Activity: All of the listing should be output exactly, apart from the pictures.

Data in this exercise:
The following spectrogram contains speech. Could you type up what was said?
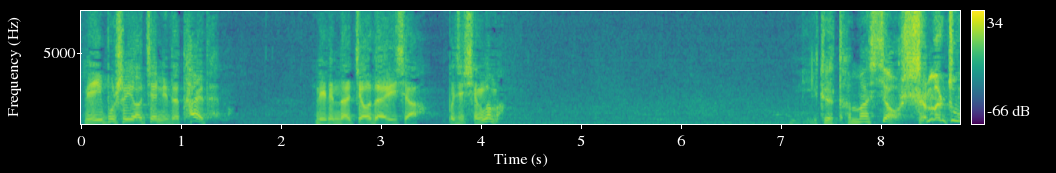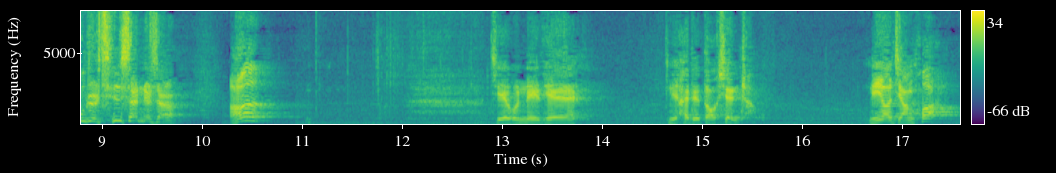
你不是要见你的太太吗？你跟她交代一下不就行了吗？你这他妈笑什么中日亲善这是？啊？结婚那天，你还得到现场。你要讲话，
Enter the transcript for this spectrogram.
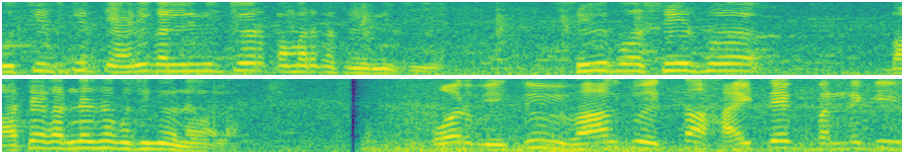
उस चीज़ की तैयारी कर लेनी चाहिए और कमर कस लेनी चाहिए। सिर्फ़ और सिर्फ़ बातें करने से कुछ नहीं होने वाला। और विद्युत विभाग जो इतना हाईटेक बनने की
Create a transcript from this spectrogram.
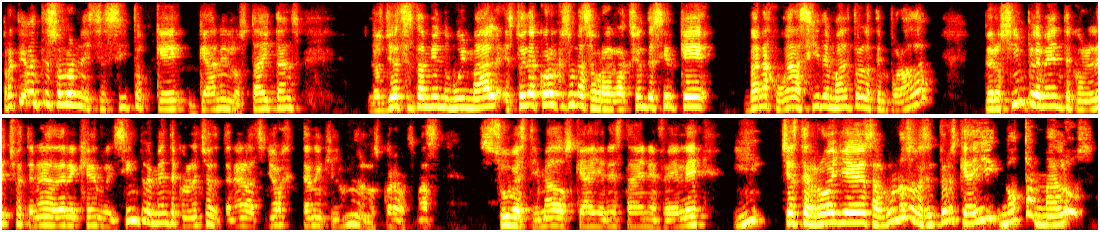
prácticamente solo necesito que ganen los Titans. Los Jets están viendo muy mal. Estoy de acuerdo que es una sobrereacción decir que van a jugar así de mal toda la temporada, pero simplemente con el hecho de tener a Derek Henry, simplemente con el hecho de tener al señor Tannehill, uno de los cuervos más subestimados que hay en esta NFL, y Chester Rogers, algunos receptores que hay no tan malos,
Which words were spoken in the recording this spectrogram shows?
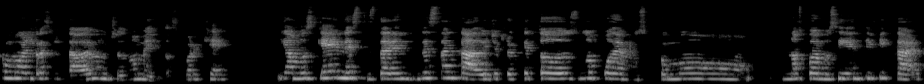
como el resultado de muchos momentos, porque digamos que en este estar estancado, yo creo que todos no podemos como, nos podemos identificar,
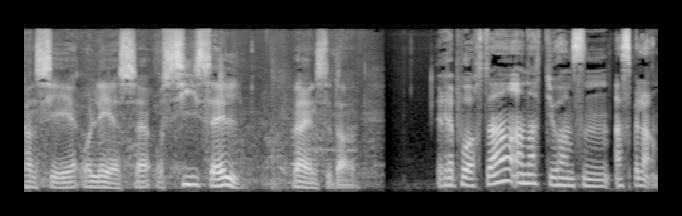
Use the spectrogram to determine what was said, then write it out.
kan se og lese og si selv hver eneste dag. Reporter Anette Johansen Espeland.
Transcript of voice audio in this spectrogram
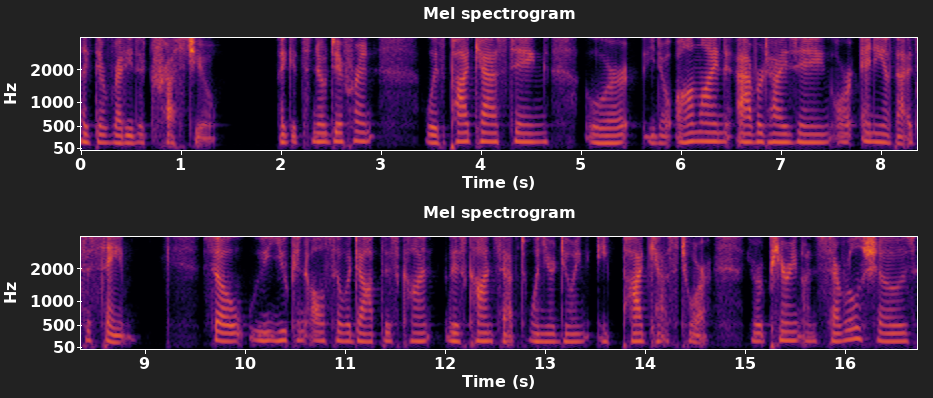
like they're ready to trust you. Like it's no different with podcasting or, you know, online advertising or any of that. It's the same. So you can also adopt this con- this concept when you're doing a podcast tour. You're appearing on several shows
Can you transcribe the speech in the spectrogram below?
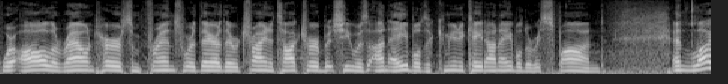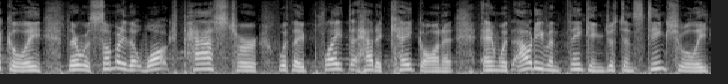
were all around her. Some friends were there. They were trying to talk to her, but she was unable to communicate, unable to respond. And luckily, there was somebody that walked past her with a plate that had a cake on it. And without even thinking, just instinctually,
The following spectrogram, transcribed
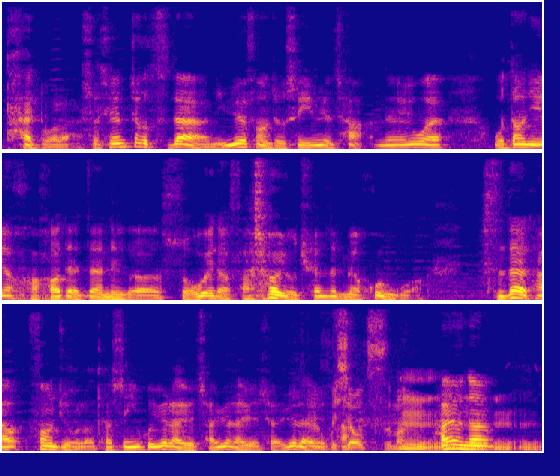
太多了。首先这个磁带啊，你越放这个声音越差。那因为我当年也好好歹在那个所谓的发烧友圈子里面混过。磁带它放久了，它声音会越来越差，越来越差，越来越差。会消磁嘛？嗯。还有呢，嗯嗯。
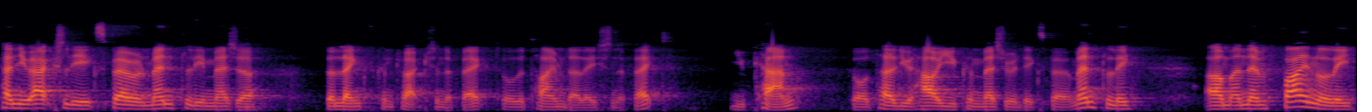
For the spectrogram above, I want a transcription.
can you actually experimentally measure the length contraction effect or the time dilation effect? You can. So I'll tell you how you can measure it experimentally. Um, and then finally,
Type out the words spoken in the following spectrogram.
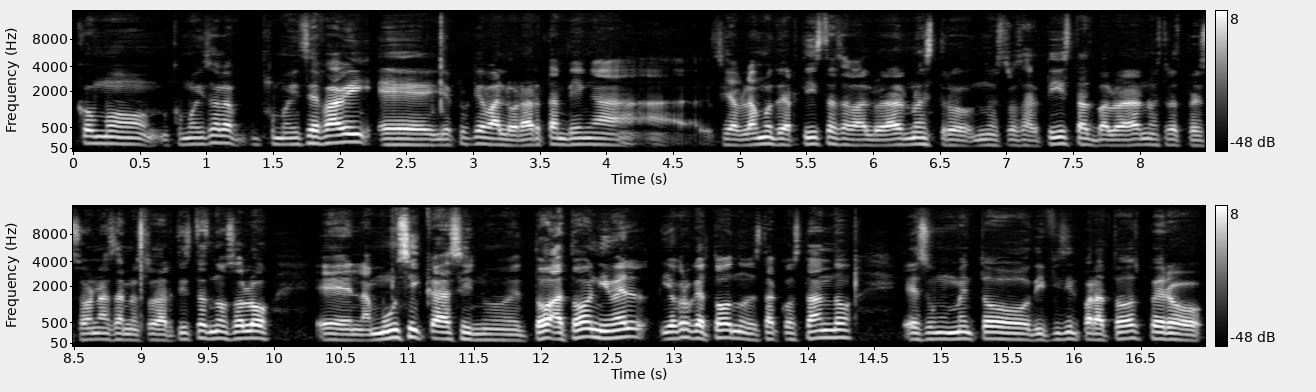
como, como, dice Fabi, eh, yo creo que valorar también, a, si hablamos de artistas, a valorar nuestro, nuestros artistas, valorar a nuestras personas, a nuestros artistas no solo eh, en la música, sino to- a todo nivel. Yo creo que a todos nos está costando. Es un momento difícil para todos, pero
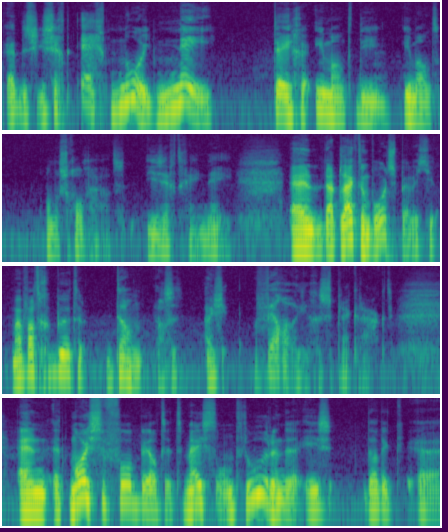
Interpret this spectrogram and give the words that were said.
Hè, dus je zegt echt nooit nee tegen iemand die iemand onder schot houdt. Je zegt geen nee. En dat lijkt een woordspelletje, maar wat gebeurt er dan als, het, als je wel in gesprek raakt? En het mooiste voorbeeld, het meest ontroerende is dat ik, uh,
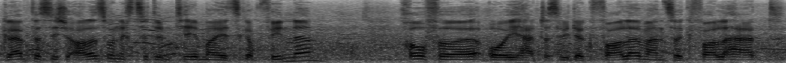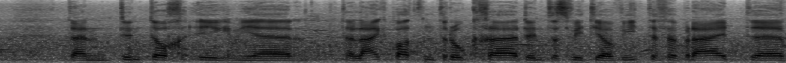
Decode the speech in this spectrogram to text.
ich glaube, das ist alles, was ich zu dem Thema jetzt finde. Ich hoffe, euch hat das Video gefallen. Wenn es euch gefallen hat, dann drückt doch irgendwie den Like-Button drücken, das Video weiterverbreiten,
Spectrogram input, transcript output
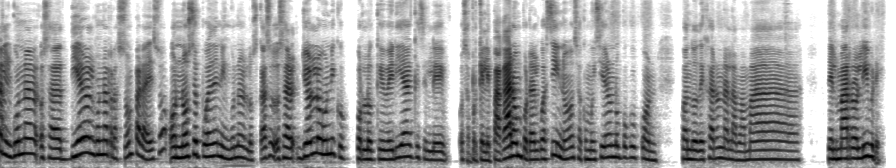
alguna, o sea, dieron alguna razón para eso o no se puede en ninguno de los casos? O sea, yo lo único por lo que vería que se le, o sea, porque le pagaron por algo así, ¿no? O sea, como hicieron un poco con cuando dejaron a la mamá del marro libre,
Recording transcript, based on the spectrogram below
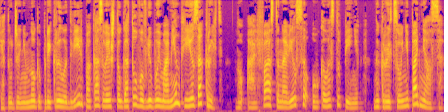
я тут же немного прикрыла дверь, показывая, что готова в любой момент ее закрыть. Но Альфа остановился около ступенек, на крыльцо не поднялся.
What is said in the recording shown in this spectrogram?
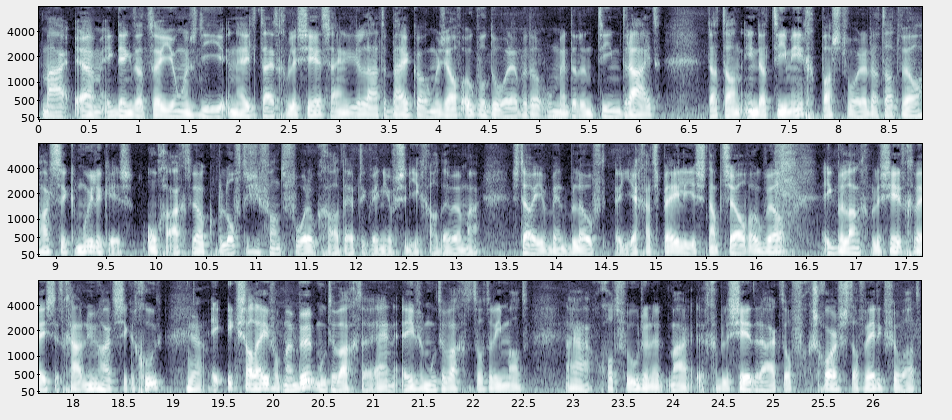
Maar ehm, ik denk dat eh, jongens die een hele tijd geblesseerd zijn, die er later bij komen, zelf ook wel doorhebben dat op het moment dat een team draait, dat dan in dat team ingepast worden, dat dat wel hartstikke moeilijk is. Ongeacht welke beloftes je van tevoren ook gehad hebt. Ik weet niet of ze die gehad hebben, maar stel je bent beloofd, eh, jij gaat spelen, je snapt zelf ook wel. Ik ben lang geblesseerd geweest, het gaat nu hartstikke goed. Ja. Ik, ik zal even op mijn beurt moeten wachten. En even moeten wachten tot er iemand, nou ja, god verhoede het, maar geblesseerd raakt of geschorst of weet ik veel wat.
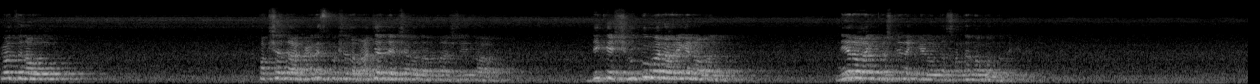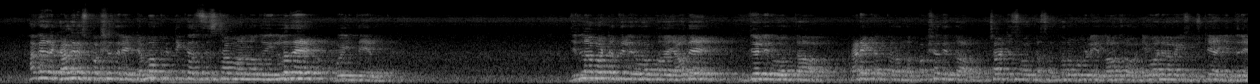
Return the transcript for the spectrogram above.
ಇವತ್ತು ನಾವು ಪಕ್ಷದ, ಕಾಂಗ್ರೆಸ್ ಪಕ್ಷದ ರಾಜ್ಯಾಧ್ಯಕ್ಷರಾದಂಥ ಶ್ರೀಯುತ ಡಿ ಕೆ ಶಿವಕುಮಾರ್ ಅವರಿಗೆ ನಾವು ನೇರವಾಗಿ ಪ್ರಶ್ನೆಯನ್ನು ಕೇಳುವಂಥ ಸಂದರ್ಭ ಬಂದಿದೆ. ಹಾಗಾದರೆ ಕಾಂಗ್ರೆಸ್ ಪಕ್ಷದಲ್ಲಿ ಡೆಮೊಕ್ರೆಟಿಕಲ್ ಸಿಸ್ಟಮ್ ಅನ್ನೋದು ಇಲ್ಲದೆ ಹೋಯಿತೆ ಅಂತ ಜಿಲ್ಲಾ ಮಟ್ಟದಲ್ಲಿರುವಂತಹ ಯಾವುದೇ ಹುದ್ದೆಯಲ್ಲಿರುವಂತಹ ಕಾರ್ಯಕರ್ತರನ್ನು ಪಕ್ಷದಿಂದ ಉಚ್ಚಾಟಿಸುವಂಥ ಸಂದರ್ಭಗಳು ಎಲ್ಲಾದರೂ ಅನಿವಾರ್ಯವಾಗಿ ಸೃಷ್ಟಿಯಾಗಿದ್ದರೆ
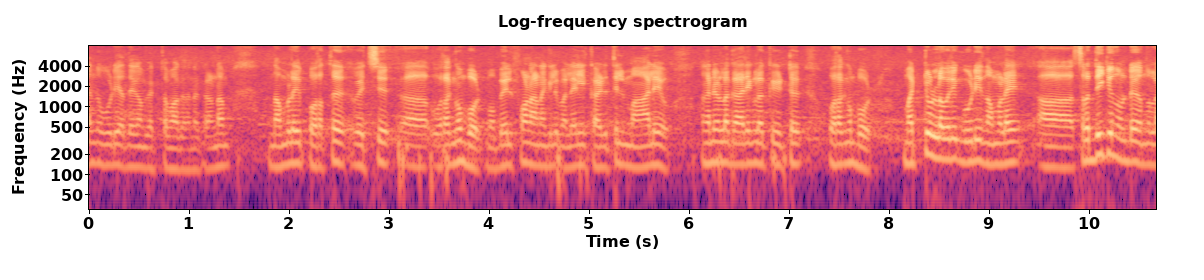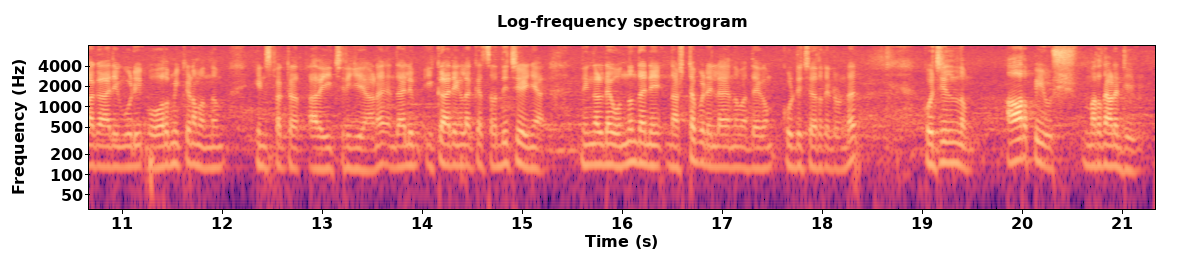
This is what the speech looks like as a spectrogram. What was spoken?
എന്ന് കൂടി അദ്ദേഹം വ്യക്തമാക്കുന്നുണ്ട്. കാരണം നമ്മൾ ഈ പുറത്ത് വെച്ച് ഉറങ്ങുമ്പോൾ മൊബൈൽ ഫോൺ ആണെങ്കിലും അല്ലെങ്കിൽ കഴുത്തിൽ മാലയോ അങ്ങനെയുള്ള കാര്യങ്ങളൊക്കെ ഇട്ട് ഉറങ്ങുമ്പോൾ മറ്റുള്ളവരും കൂടി നമ്മളെ ശ്രദ്ധിക്കുന്നുണ്ട് എന്നുള്ള കാര്യം കൂടി ഓർമ്മിക്കണമെന്നും ഇൻസ്പെക്ടർ അറിയിച്ചിരിക്കുകയാണ്. എന്തായാലും ഇക്കാര്യങ്ങളൊക്കെ കാര്യങ്ങളൊക്കെ ശ്രദ്ധിച്ചു കഴിഞ്ഞാൽ നിങ്ങളുടെ ഒന്നും തന്നെ നഷ്ടപ്പെടില്ല എന്നും അദ്ദേഹം കൂട്ടിച്ചേർത്തിട്ടുണ്ട്. കൊച്ചിയിൽ നിന്നും R Piyush Marunadan T V.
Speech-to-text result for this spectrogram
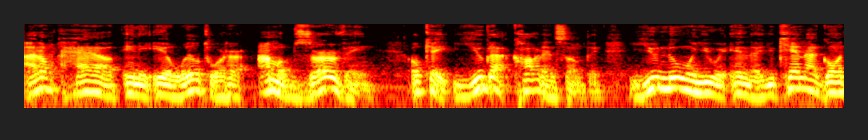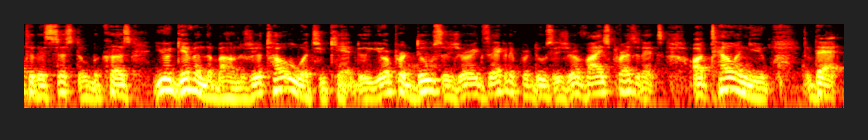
I don't have any ill will toward her. I'm observing okay, you got caught in something. You knew when you were in there. You cannot go into this system because you're given the boundaries. You're told what you can't do. Your producers, your executive producers, your vice presidents are telling you that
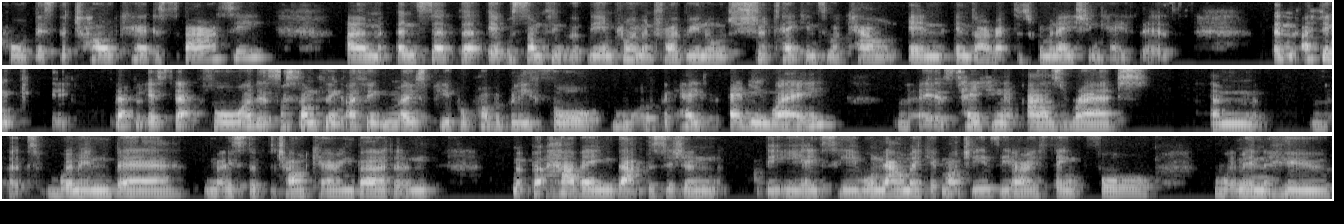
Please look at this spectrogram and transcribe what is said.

Task solution:
The following spectrogram contains speech. Could you type up what was said?
你不是要见你的太太吗？你跟她交代一下不就行了吗？你这他妈笑什么中日亲善这是？啊？结婚那天，你还得到现场。你要讲话，
Enter the transcript for this spectrogram.
उस चीज़ की तैयारी कर लेनी चाहिए और कमर कस लेनी चाहिए। सिर्फ़ और सिर्फ़ बातें करने से कुछ नहीं होने वाला। और विद्युत विभाग जो इतना हाईटेक बनने की
Create a transcript from this spectrogram.
prácticamente solo necesito que ganen los Titans. Los Jets están viendo muy mal. Estoy de acuerdo que es una sobrereacción decir que van a jugar así de mal toda la temporada, pero simplemente con el hecho de tener a Derek Henry, simplemente con el hecho de tener al señor Tannehill, uno de los cuervos más subestimados que hay en esta NFL, y Chester Rogers, algunos receptores que hay no tan malos,
Which words were spoken in the recording this spectrogram shows?
como el resultado de muchos momentos, porque digamos que en este estar estancado, yo creo que todos no podemos como, nos podemos identificar,
Use the spectrogram to determine what was said, then write it out.
kan se og lese og si selv hver eneste dag. Reporter Anette Johansen Espeland.
Transcript of voice audio in this spectrogram
like they're ready to trust you. Like it's no different with podcasting or, you know, online advertising or any of that. It's the same. So you can also adopt this con- this concept when you're doing a podcast tour. You're appearing on several shows
Can you transcribe the speech in the spectrogram below?
were all around her. Some friends were there. They were trying to talk to her, but she was unable to communicate, unable to respond. And luckily, there was somebody that walked past her with a plate that had a cake on it. And without even thinking, just instinctually,
The following spectrogram, transcribed
太多了。首先这个磁带啊，你越放这个声音越差。那因为我当年也好好歹在那个所谓的发烧友圈子里面混过。磁带它放久了，它声音会越来越差，越来越差，越来越差。会消磁嘛？嗯。还有呢，嗯嗯。
For the spectrogram above, I want a transcription.
can you actually experimentally measure the length contraction effect or the time dilation effect? You can. So I'll tell you how you can measure it experimentally. Um, and then finally,
Type out the words spoken in the following spectrogram.
como, como, dice Fabi, eh, yo creo que valorar también, a, si hablamos de artistas, a valorar nuestro, nuestros artistas, valorar a nuestras personas, a nuestros artistas no solo eh, en la música, sino to- a todo nivel. Yo creo que a todos nos está costando. Es un momento difícil para todos, pero
Interpret this spectrogram and give the words that were said.
Hè, dus je zegt echt nooit nee tegen iemand die iemand onder schot houdt. Je zegt geen nee. En dat lijkt een woordspelletje, maar wat gebeurt er dan als, het, als je wel in gesprek raakt? En het mooiste voorbeeld, het meest ontroerende is dat ik, uh,
Decode the speech in this spectrogram to text.
ich glaube, das ist alles, was ich zu dem Thema jetzt finde. Ich hoffe, euch hat das Video gefallen. Wenn es euch gefallen hat, dann drückt doch irgendwie den Like-Button drücken, das Video weiterverbreiten,
Spectrogram input, transcript output
alguna, o sea, dieron alguna razón para eso o no se puede en ninguno de los casos? O sea, yo lo único por lo que vería que se le, o sea, porque le pagaron por algo así, ¿no? O sea, como hicieron un poco con cuando dejaron a la mamá del marro libre,
Recording transcript, based on the spectrogram below
я тут же немного прикрыла дверь, показывая, что готова в любой момент ее закрыть. Но Альфа остановился около ступенек, на крыльцо не поднялся.
What is said in the recording shown in this spectrogram?
Maar ehm, ik denk dat eh, jongens die een hele tijd geblesseerd zijn, die er later bij komen, zelf ook wel doorhebben dat op het moment dat een team draait, dat dan in dat team ingepast worden, dat dat wel hartstikke moeilijk is. Ongeacht welke beloftes je van tevoren ook gehad hebt. Ik weet niet of ze die gehad hebben, maar stel je bent beloofd, eh, jij gaat spelen, je snapt zelf ook wel. Ik ben lang geblesseerd geweest, het gaat nu hartstikke goed. Ja. Ik, ik zal even op mijn beurt moeten wachten. En even moeten wachten tot er iemand, nou ja, god verhoede het, maar geblesseerd raakt of geschorst of weet ik veel wat.
Return the transcript for the spectrogram above.
ಇವತ್ತು ನಾವು ಪಕ್ಷದ, ಕಾಂಗ್ರೆಸ್ ಪಕ್ಷದ ರಾಜ್ಯಾಧ್ಯಕ್ಷರಾದಂಥ ಶ್ರೀಯುತ ಡಿ ಕೆ ಶಿವಕುಮಾರ್ ಅವರಿಗೆ ನಾವು ನೇರವಾಗಿ ಪ್ರಶ್ನೆಯನ್ನು ಕೇಳುವಂಥ ಸಂದರ್ಭ ಬಂದಿದೆ. ಹಾಗಾದರೆ ಕಾಂಗ್ರೆಸ್ ಪಕ್ಷದಲ್ಲಿ ಡೆಮೊಕ್ರೆಟಿಕಲ್ ಸಿಸ್ಟಮ್ ಅನ್ನೋದು ಇಲ್ಲದೆ ಹೋಯಿತೆ ಅಂತ ಜಿಲ್ಲಾ ಮಟ್ಟದಲ್ಲಿರುವಂತಹ ಯಾವುದೇ ಹುದ್ದೆಯಲ್ಲಿರುವಂತಹ ಕಾರ್ಯಕರ್ತರನ್ನು ಪಕ್ಷದಿಂದ ಉಚ್ಚಾಟಿಸುವಂಥ ಸಂದರ್ಭಗಳು ಎಲ್ಲಾದರೂ ಅನಿವಾರ್ಯವಾಗಿ ಸೃಷ್ಟಿಯಾಗಿದ್ದರೆ
This is what the speech looks like as a spectrogram. What was spoken?
എന്ന് കൂടി അദ്ദേഹം വ്യക്തമാക്കുന്നുണ്ട്. കാരണം നമ്മൾ ഈ പുറത്ത് വെച്ച് ഉറങ്ങുമ്പോൾ മൊബൈൽ ഫോൺ ആണെങ്കിലും അല്ലെങ്കിൽ കഴുത്തിൽ മാലയോ അങ്ങനെയുള്ള കാര്യങ്ങളൊക്കെ ഇട്ട് ഉറങ്ങുമ്പോൾ മറ്റുള്ളവരും കൂടി നമ്മളെ ശ്രദ്ധിക്കുന്നുണ്ട് എന്നുള്ള കാര്യം കൂടി ഓർമ്മിക്കണമെന്നും ഇൻസ്പെക്ടർ അറിയിച്ചിരിക്കുകയാണ്. എന്തായാലും ഇക്കാര്യങ്ങളൊക്കെ കാര്യങ്ങളൊക്കെ ശ്രദ്ധിച്ചു കഴിഞ്ഞാൽ നിങ്ങളുടെ ഒന്നും തന്നെ നഷ്ടപ്പെടില്ല എന്നും അദ്ദേഹം കൂട്ടിച്ചേർത്തിട്ടുണ്ട്. കൊച്ചിയിൽ നിന്നും R Piyush Marunadan T V.
Speech-to-text result for this spectrogram
I don't have any ill will toward her. I'm observing okay, you got caught in something. You knew when you were in there. You cannot go into this system because you're given the boundaries. You're told what you can't do. Your producers, your executive producers, your vice presidents are telling you that
Please look at this spectrogram and transcribe what is said.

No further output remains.